Almost every loan application will ask for your source of income. The applications through LoanConnect’s lender network are no different. You will usually be presented with a number of options, so it’s important to ensure you’re selecting the one that best suits you. This is important because your source of income can be a larger deciding factor for some lenders than other information. While the lender may be more flexible with housing, citizenship or loan type, some will only lend to employed applicants. However, this won’t always be the case, other lenders will fund approved applicants with any source of income.
On most applications, your income choices will be as follows:
- This usually means you work 35 or more hours each week.
- This usually means you work up to 34 hours per week.
- If you own/run your own business.
- If you are receiving a Retirement Pension (CPP, OAS, or a private plan).
- This can vary by Province. Typically, social assistance is considered Government Benefits that are not a Disability Pension or the Child Tax Benefit.
- If you are not currently working and receiving Government Benefits or Employment Insurance (EI). Or if you’re not currently receiving income for any reason – temporary lay-off, loss of job, sick leave, or parental leave.
- If you receive a Disability Pension from the Provincial or Federal Government, such as ODSP (Ontario), or AISH (Alberta), or through a private plan from a previous employer
- Your main source of income is the Child Tax Benefit.
- You work on a contract basis.
- Cash is your primary method of income.
- You receive payment through a Structured Settlement.
Generally, if you earn income from a source not listed above, but not from the Government, you should choose “other”. While this may not necessarily mean an automatic application denial, it does limit your options. Most lenders have a minimum monthly income requirement and will not approve certain sources of income.
Making sure you enter the right income source could greatly affect your lender options that are provided. Keep in mind that lenders will review ~90 days of your banking history to confirm your income. And most will need to verify your proof of income as well.
What Else Affects my Application?
Most lenders do not view the Child Tax Benefit as income. From their perspective that is simply a Government Benefit designed to offset the cost of raising a child.
If you are self-employed, make sure you have your last 2 years NOAs (Notice of Assessment) from the CRA before applying. Lenders will want to see a consistency in income (or an increase) over the previous two years. If you do not have those, contact us here at firstname.lastname@example.org as there may be other options available to you.

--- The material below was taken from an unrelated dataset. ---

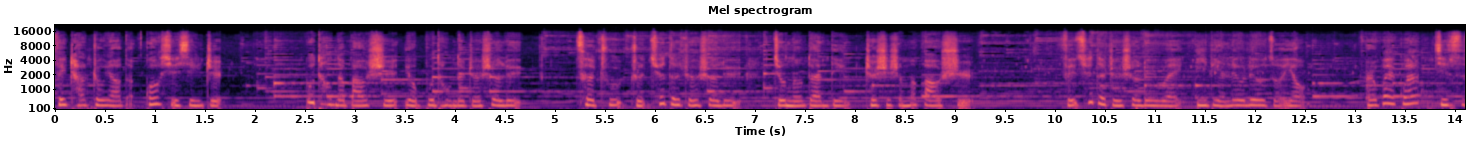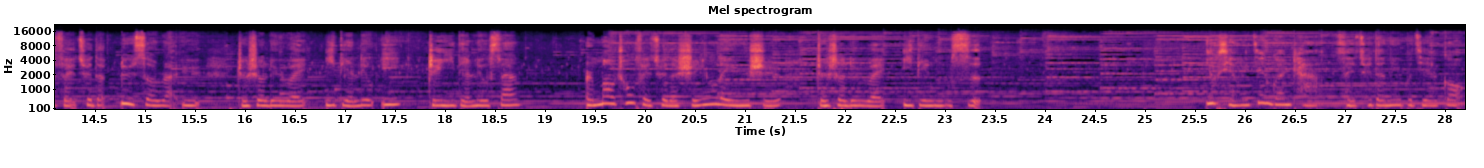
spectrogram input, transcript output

Other Application Mistakes
While income source is a big mistakes I see, it’s not the only one. Continue reading how other areas of your application could also be restricting your approvals, and/or rates.
- Housing Choices – Read part 1 of my series now and why your housing choice could make or break your application

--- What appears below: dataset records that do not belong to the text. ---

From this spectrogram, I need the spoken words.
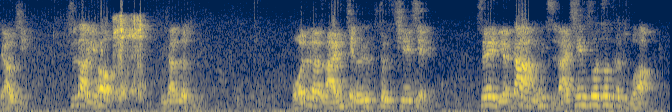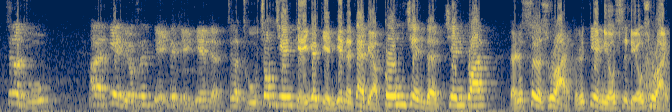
了解，知道以后，就像这个图，我那个蓝键的是就是切线，所以你的大拇指来先说做这个图哈，这个图它的电流就是点一个点点的，这个图中间点一个点点的，代表弓箭的尖端，表示射出来，可是电流是流出来的。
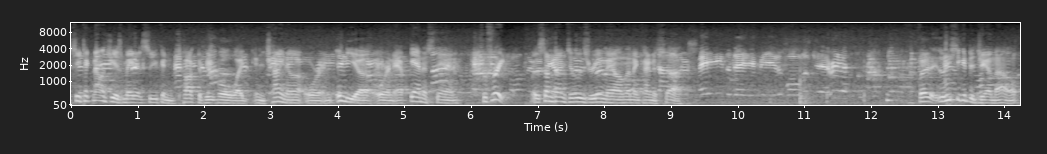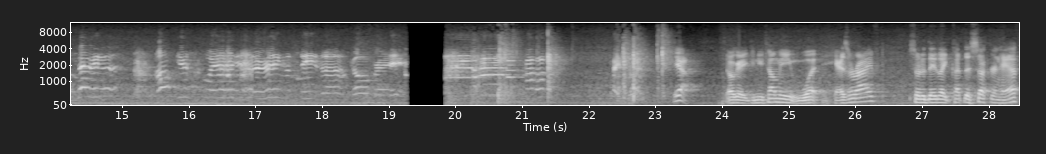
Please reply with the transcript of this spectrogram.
See, technology has made it so you can talk to people like in China or in India or in Afghanistan for free. But sometimes you lose your email and then it kind of sucks. May the day be the full of chariots, But at least you get to jam out. Yeah. Okay, can you tell me what has arrived? So did they like cut this sucker in half?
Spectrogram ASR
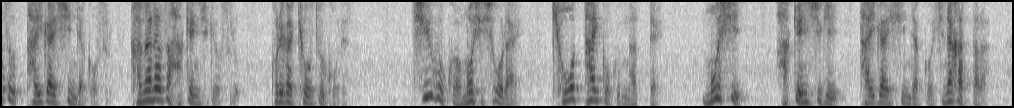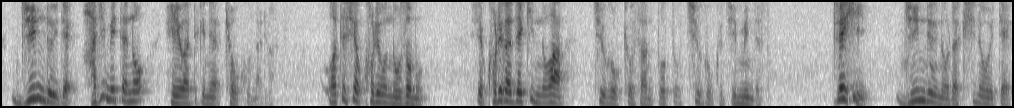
ず対外侵略をする。必ず覇権主義をする。これが共通項です。中国はもし将来強大国になってもし覇権主義対外侵略をしなかったら人類で初めての平和的な強国になります。私はこれを望む。そしてこれができるのは中国共産党と中国人民です。ぜひ人類の歴史において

- Preventing errors – Read part 3 of my series and understand how taking your time could actually save you time
- Loan types – Read part 4 of my series around why loan types may not be as interchangeable as you may think